I woke up early on 1st January 2015 to see a male gaur disappearing down the road from our room. Feeling particularly adventurous, I grabbed up my camera to see if I could get a shot from a safe distance.
When I got round the bend, I looked down the road and found no trace of the gaur. I had just hastened my pace to see if it had made its way across the stream onto a perpendicular road when, less than a nine-yard sari away, I found myself staring squarely into the face of stately, but rather severe looking, Bos gaurus.
Silently tucked away in a cranny off the main road, looming like a spectre, sporting horns that looked like they could influence quite a painful bottom, it watched earnestly as I reached deep down into my larynx to squeak my friendliest ‘hello’, did the quickest about-turn of my life and ‘walked’ away as unperturbed as my feet would allow me to pretend to be.
Obviously Boss bore me no ill will for coming upon him so suddenly, because a few minutes later he had come back down the same road he had left earlier, and stood no more than thirty feet from our room, allowing me to get a huge collection of shots before walking calmly away into the forest.
I watched in fascination how surely his white-socked limbs manoeuvred his huge bulk over paths that should be entirely too narrow to negotiate; thankful for such a special morning. His huge form got smaller and smaller until the might of the jungle swallowed him completely and I only had photographs to prove I hadn’t dreamt the whole thing.
The largest species of wild cattle, gaur have been known to live up to 30 years in captivity.
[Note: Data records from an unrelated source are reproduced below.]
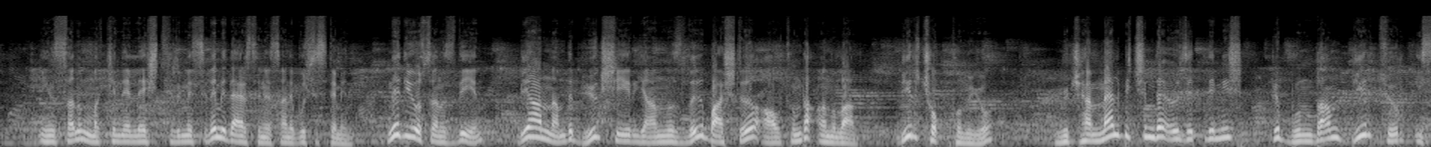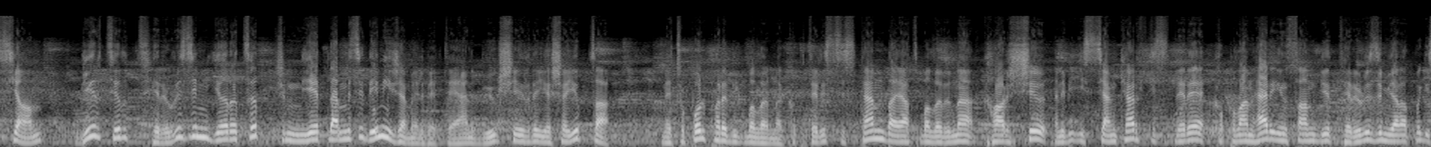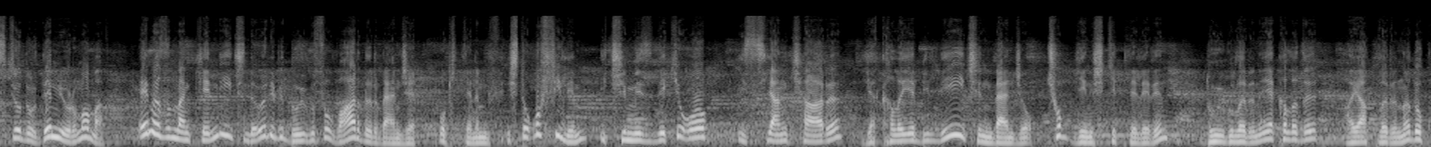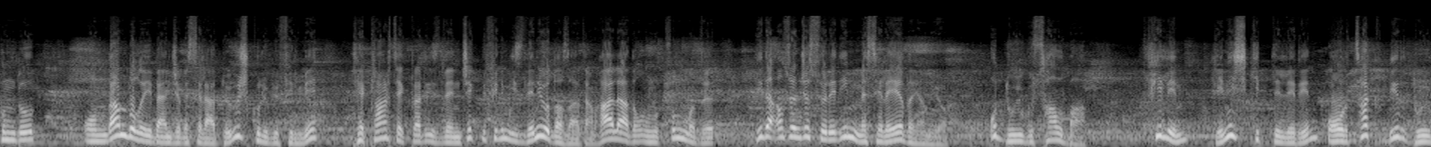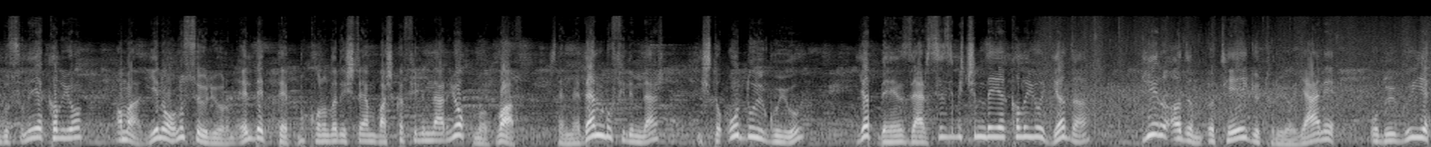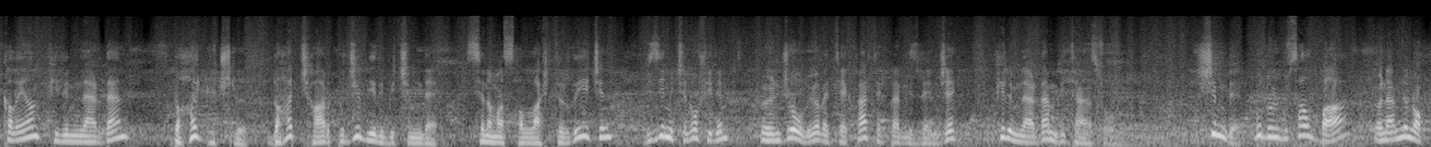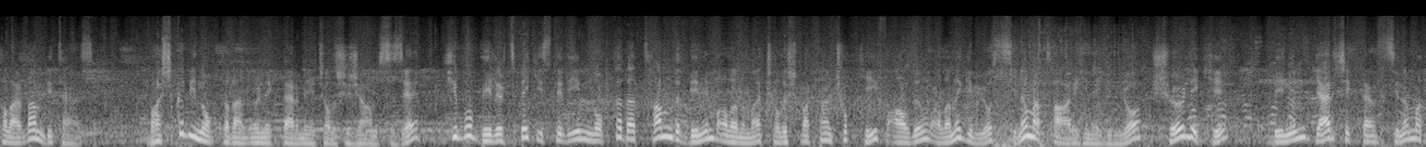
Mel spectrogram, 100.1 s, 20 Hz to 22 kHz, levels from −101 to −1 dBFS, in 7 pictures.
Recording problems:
chatter from many people; noticeable; throughout; 15 dB below the speech

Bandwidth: 14.5 kHz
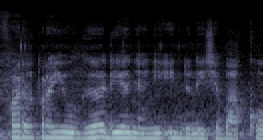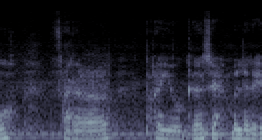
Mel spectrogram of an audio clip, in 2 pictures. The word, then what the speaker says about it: Bakoh: Wow, bako, bacanya bako, Indonesia bako.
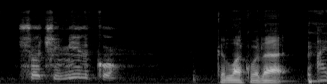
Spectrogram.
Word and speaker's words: Xochimilco: Here's the pronunciation. Xochimilco.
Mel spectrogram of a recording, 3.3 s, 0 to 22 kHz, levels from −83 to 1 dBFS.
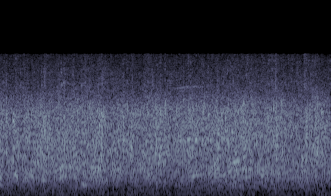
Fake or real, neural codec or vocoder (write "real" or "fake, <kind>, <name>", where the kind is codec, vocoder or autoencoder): real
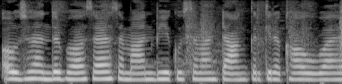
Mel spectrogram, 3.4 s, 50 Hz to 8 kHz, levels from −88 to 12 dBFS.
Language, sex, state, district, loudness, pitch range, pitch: Hindi, female, Jharkhand, Deoghar, -14 LUFS, 225-240 Hz, 230 Hz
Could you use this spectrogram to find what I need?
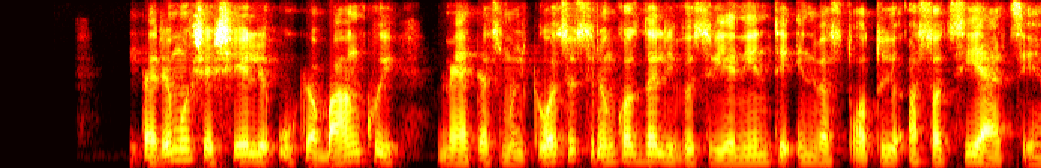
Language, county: Lithuanian, Šiauliai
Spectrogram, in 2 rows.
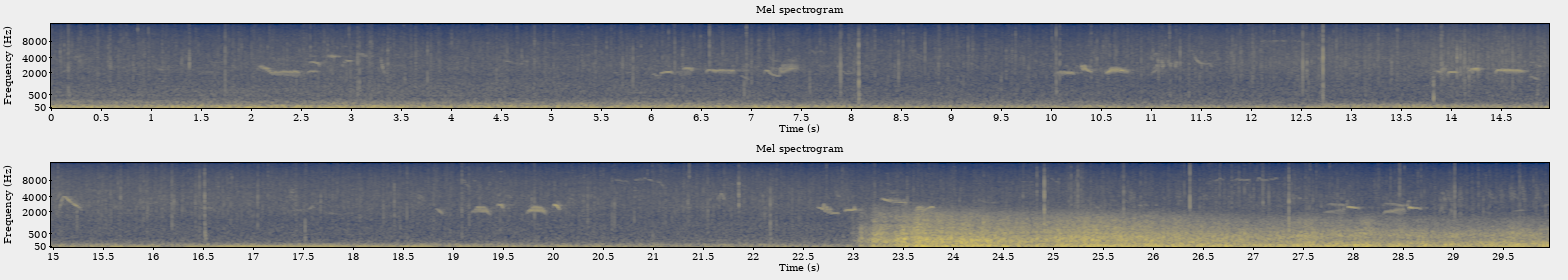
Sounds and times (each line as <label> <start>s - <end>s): crackly rain 0.0s - 29.9s
evening blackbirds 0.2s - 3.5s
evening blackbirds 13.8s - 15.7s
evening blackbirds 18.6s - 29.9s
Spatial thunder 23.0s - 29.9s
distant city 23.1s - 29.9s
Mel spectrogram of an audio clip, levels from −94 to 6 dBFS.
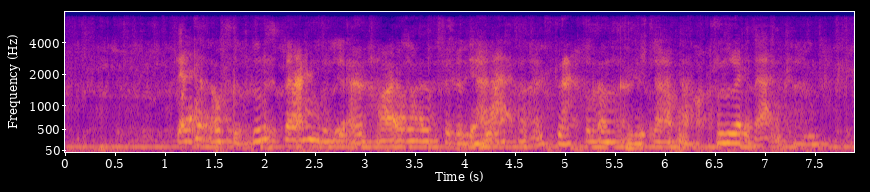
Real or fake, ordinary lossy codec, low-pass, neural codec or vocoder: fake; none; 7.2 kHz; codec, 24 kHz, 1.5 kbps, HILCodec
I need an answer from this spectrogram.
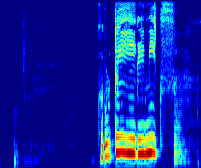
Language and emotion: Russian, positive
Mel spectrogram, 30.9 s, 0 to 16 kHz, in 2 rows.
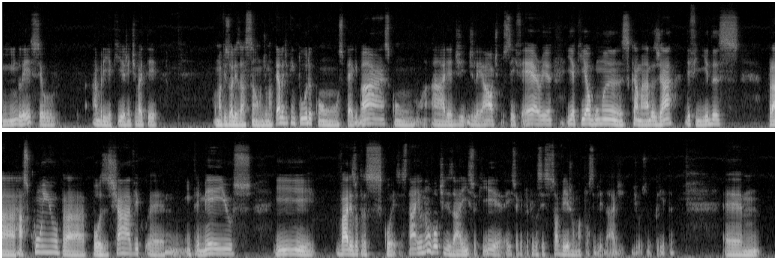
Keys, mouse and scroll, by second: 1.1 click, 5.1 middle click, 8.2 middle click, 9.0-9.4 scroll up 1, 12.4 click, 13.6-14.8 drag, 16.7-18.1 drag, 21.1-24.8 drag, 28.2 click, 29.2 click.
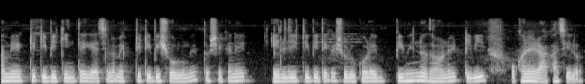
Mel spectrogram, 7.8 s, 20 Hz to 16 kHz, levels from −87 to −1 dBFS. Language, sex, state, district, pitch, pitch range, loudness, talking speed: Bengali, male, West Bengal, North 24 Parganas, 115 Hz, 110-120 Hz, -17 LUFS, 170 wpm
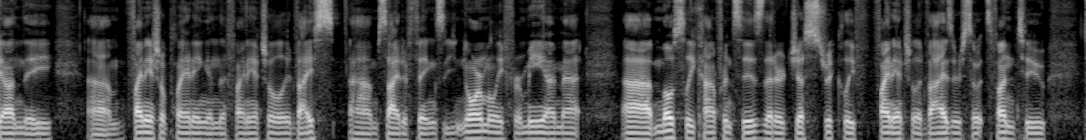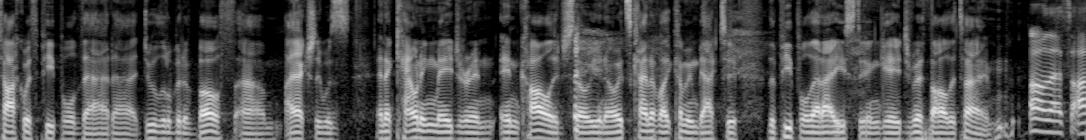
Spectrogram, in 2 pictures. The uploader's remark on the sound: Live from AICPA Engage 2018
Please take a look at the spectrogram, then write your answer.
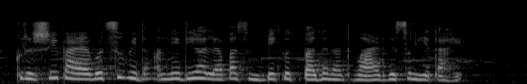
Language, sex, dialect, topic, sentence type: Marathi, female, Standard Marathi, agriculture, statement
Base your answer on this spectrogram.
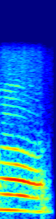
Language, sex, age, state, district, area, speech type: Bengali, female, 45-60, West Bengal, Howrah, urban, conversation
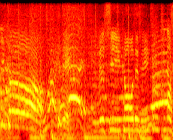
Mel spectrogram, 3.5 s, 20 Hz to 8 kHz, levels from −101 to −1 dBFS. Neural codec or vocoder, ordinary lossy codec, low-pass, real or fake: codec, 16 kHz, 1 kbps, X-Codec, HuBERT features, trained on general audio; none; 7.2 kHz; fake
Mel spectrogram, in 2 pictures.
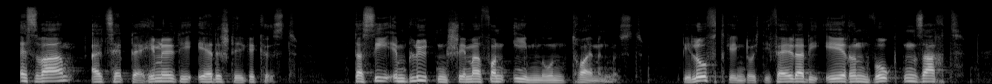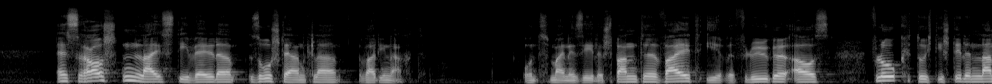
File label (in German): sachlich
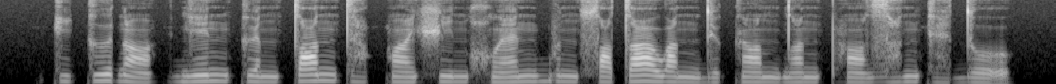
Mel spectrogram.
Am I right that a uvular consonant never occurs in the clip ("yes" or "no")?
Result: no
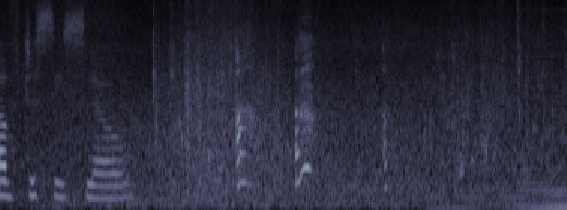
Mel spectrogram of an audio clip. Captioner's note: gasping; dramatic music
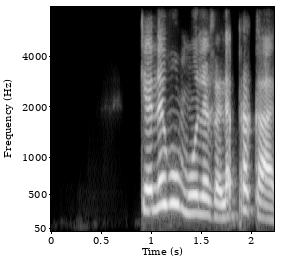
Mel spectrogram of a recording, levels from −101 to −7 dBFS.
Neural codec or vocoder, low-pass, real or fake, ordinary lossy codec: codec, 16 kHz, 2 kbps, X-Codec, HuBERT features, trained on general audio; none; fake; none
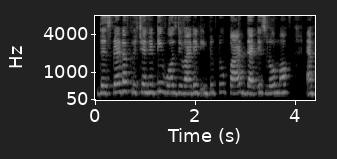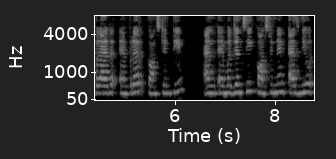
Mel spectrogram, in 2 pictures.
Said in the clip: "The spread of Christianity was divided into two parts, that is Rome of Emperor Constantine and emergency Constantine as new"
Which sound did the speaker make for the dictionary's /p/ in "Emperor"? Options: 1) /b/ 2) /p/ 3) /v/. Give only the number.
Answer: 2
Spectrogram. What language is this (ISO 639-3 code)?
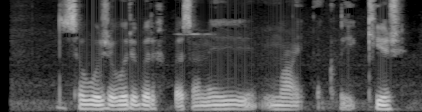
pus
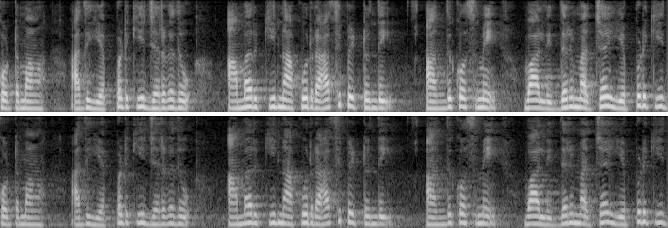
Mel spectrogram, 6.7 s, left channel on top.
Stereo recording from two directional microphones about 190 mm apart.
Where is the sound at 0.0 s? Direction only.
25° left (ahead or behind).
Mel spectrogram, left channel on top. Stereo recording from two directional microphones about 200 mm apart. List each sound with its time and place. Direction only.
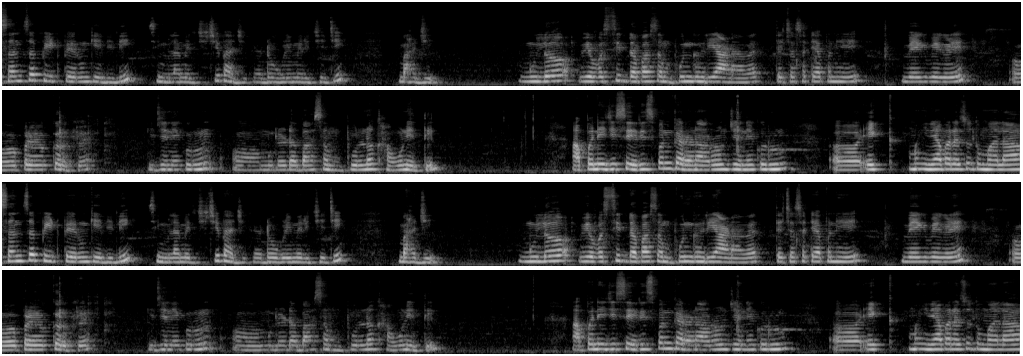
0.0 s a woman's voice: 40° right (ahead or behind)
10.4 s speech: 15° right (ahead or behind)
11.7 s speech: 20° left (ahead or behind)
15.9 s speech: 25° left (ahead or behind)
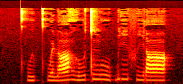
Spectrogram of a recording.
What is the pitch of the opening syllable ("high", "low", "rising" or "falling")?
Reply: low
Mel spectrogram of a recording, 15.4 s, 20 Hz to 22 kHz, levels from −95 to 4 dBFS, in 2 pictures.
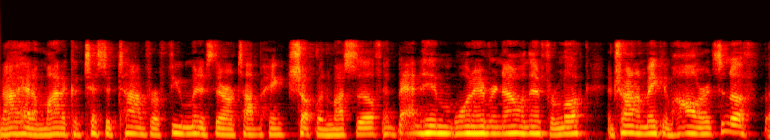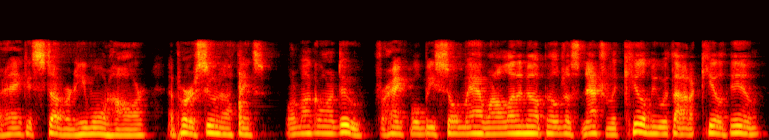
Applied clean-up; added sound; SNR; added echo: neural mask model DeepFilterNet 3.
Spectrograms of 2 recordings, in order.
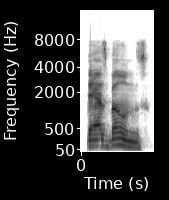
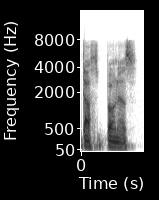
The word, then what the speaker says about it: Daz Bones: Daz Bones. Brooke. That's right. He's Bones. I mean, not to rain on your parade, David, but it's technically pronounced Das Bonas.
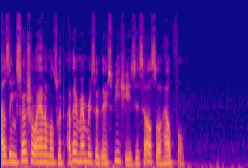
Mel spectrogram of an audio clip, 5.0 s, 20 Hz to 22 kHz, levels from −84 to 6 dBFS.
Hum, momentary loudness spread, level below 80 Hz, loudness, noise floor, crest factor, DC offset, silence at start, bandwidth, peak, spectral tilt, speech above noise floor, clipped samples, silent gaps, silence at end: none; 7 LU; -40 dBFS; -19 LUFS; -47 dBFS; 18 dB; under 0.1%; 0 s; 16 kHz; -2 dBFS; -6 dB/octave; 29 dB; under 0.1%; none; 0.75 s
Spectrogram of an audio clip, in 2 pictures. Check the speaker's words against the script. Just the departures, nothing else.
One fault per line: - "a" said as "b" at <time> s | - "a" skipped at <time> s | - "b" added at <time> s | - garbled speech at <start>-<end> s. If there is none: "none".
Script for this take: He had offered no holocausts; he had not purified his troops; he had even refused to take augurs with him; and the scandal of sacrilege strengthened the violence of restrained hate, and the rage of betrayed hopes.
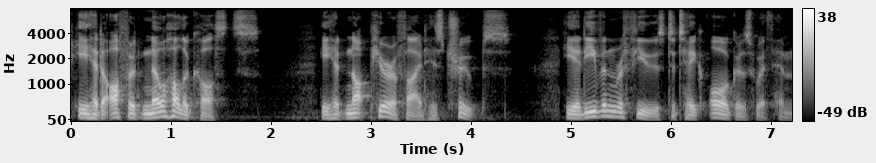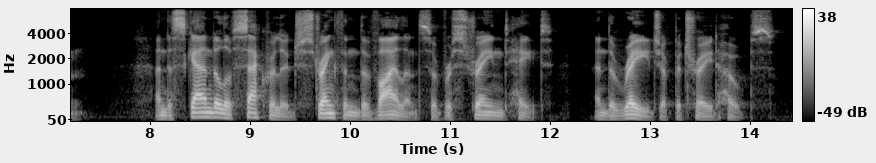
none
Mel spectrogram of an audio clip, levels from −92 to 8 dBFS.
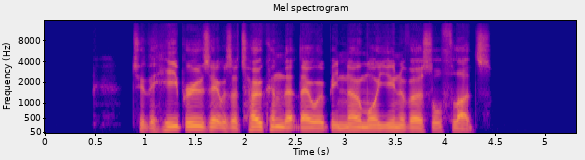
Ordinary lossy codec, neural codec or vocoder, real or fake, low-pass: none; autoencoder, 48 kHz, 128 numbers a frame, DAC-VAE, trained on Japanese speech; fake; 14.4 kHz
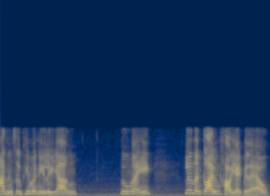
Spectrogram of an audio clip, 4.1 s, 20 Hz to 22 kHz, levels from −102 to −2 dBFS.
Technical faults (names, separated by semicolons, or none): none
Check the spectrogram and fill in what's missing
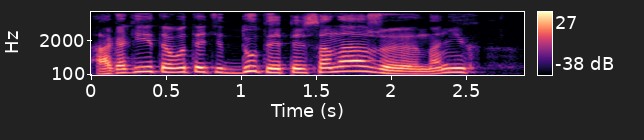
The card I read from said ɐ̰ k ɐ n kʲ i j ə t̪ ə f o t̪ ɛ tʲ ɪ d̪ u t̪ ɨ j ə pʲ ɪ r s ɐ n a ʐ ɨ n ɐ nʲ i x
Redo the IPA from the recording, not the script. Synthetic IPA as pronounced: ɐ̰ k ɐ kʲ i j ə t̪ ə v o t̪ ɛ tʲ ɪ d̪ u t̪ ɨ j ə pʲ ɪ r s ɐ n a ʐ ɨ n ɐ nʲ i x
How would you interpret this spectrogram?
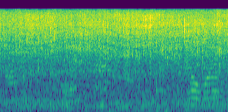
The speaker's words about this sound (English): And we are passing in front of the fountain, as you could probably tell from the splashing water noise.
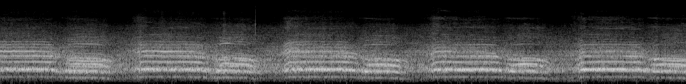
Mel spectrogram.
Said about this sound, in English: That second clip is what I consider the classic airball chant. The syllables are long and drawn out, the crowd perfectly in sync as it taunts the not-so-straight-shooting opposition. This is a beautiful, miraculous thing.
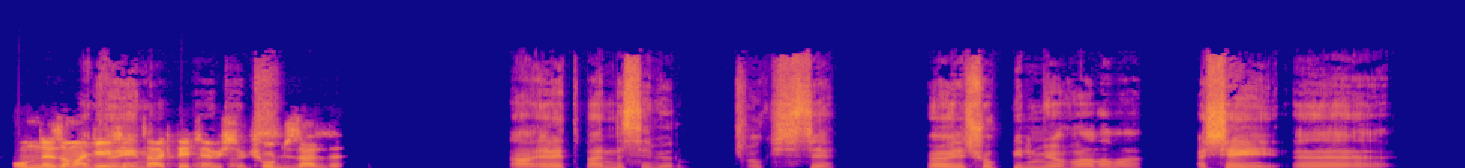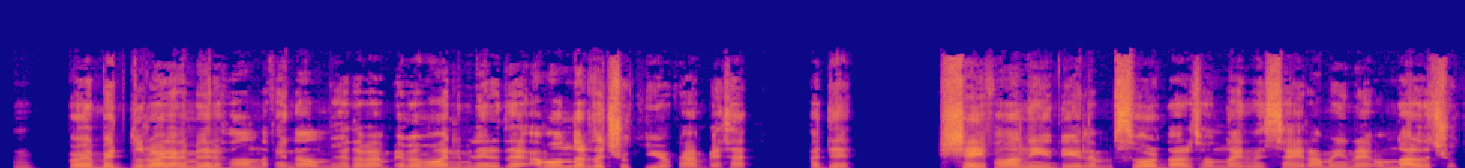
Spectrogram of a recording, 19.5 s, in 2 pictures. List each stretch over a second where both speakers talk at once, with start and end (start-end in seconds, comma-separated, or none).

With well developed hearing and eyesight, it is their sense of smell which is their most remarkable power.
P.S. I have reason to believe this gaur liked my pheromones. 😉